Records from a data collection
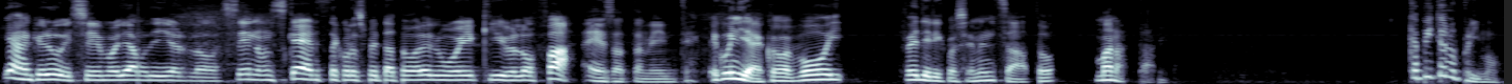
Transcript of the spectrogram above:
che anche lui, se vogliamo dirlo, se non scherza con lo spettatore, lui chi lo fa. Esattamente. E quindi ecco a voi, Federico Semenzato, Manhattan. Capitolo primo.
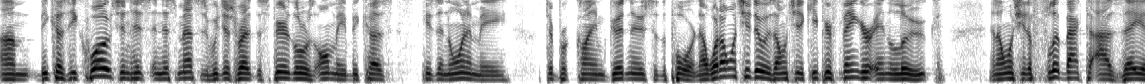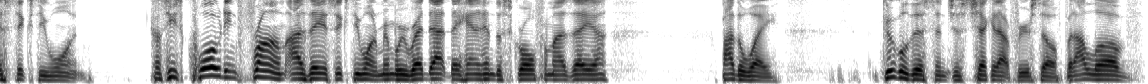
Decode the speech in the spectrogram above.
um, because he quotes in, his, in this message, we just read it, the Spirit of the Lord is on me because he's anointed me to proclaim good news to the poor. Now, what I want you to do is I want you to keep your finger in Luke and I want you to flip back to Isaiah 61 because he's quoting from Isaiah 61. Remember, we read that? They handed him the scroll from Isaiah. By the way, Google this and just check it out for yourself. But I love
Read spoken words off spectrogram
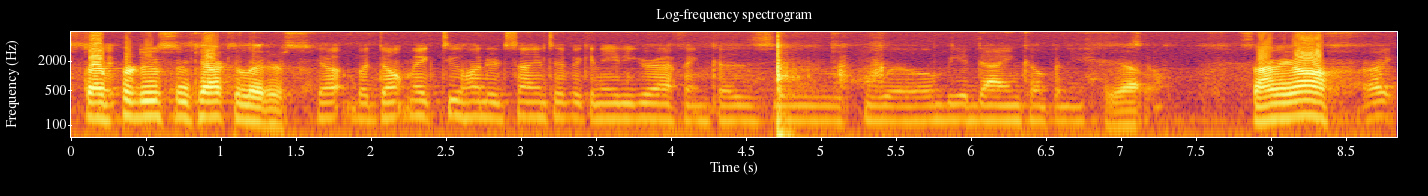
Start producing calculators. Yep, but don't make 200 scientific and 80 graphing because you will be a dying company. Yep. So, Signing off. all right.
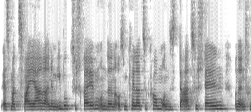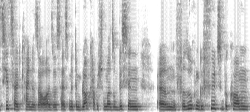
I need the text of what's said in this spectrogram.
erstmal zwei Jahre an einem E-Book zu schreiben und dann aus dem Keller zu kommen und es darzustellen und dann interessiert es halt keine Sau. Also das heißt, mit dem Blog habe ich schon mal so ein bisschen ähm, versucht, ein Gefühl zu bekommen,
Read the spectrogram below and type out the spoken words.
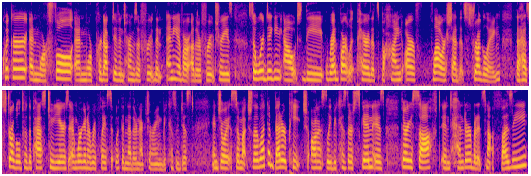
quicker and more full and more productive in terms of fruit than any of our other fruit trees. So we're digging out the red Bartlett pear that's behind our flower shed that's struggling, that has struggled for the past two years, and we're gonna replace it with another nectarine because we just enjoy it so much. They're like a better peach, honestly, because their skin is very soft and tender, but it's not fuzzy,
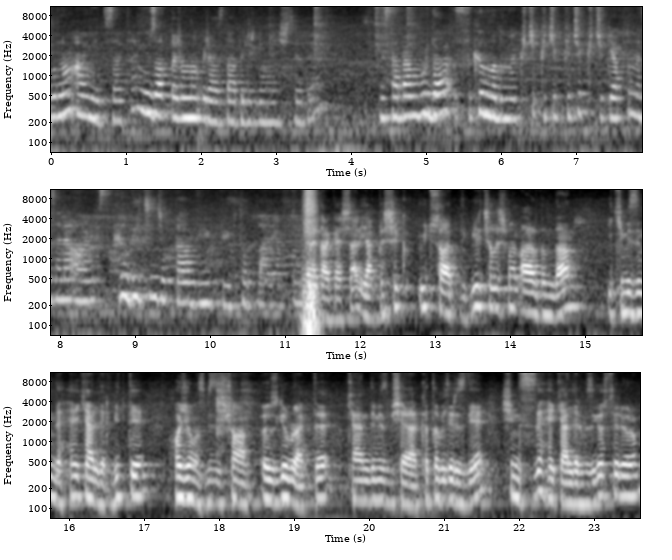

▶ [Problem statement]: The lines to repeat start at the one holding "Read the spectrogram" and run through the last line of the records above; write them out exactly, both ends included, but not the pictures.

▶ [Task solution]:
Read the spectrogram below and type out the spoken words.
quicker and more full and more productive in terms of fruit than any of our other fruit trees. So we're digging out the red Bartlett pear that's behind our flower shed that's struggling, that has struggled for the past two years, and we're gonna replace it with another nectarine because we just enjoy it so much. They're like a better peach, honestly, because their skin is very soft and tender, but it's not fuzzy,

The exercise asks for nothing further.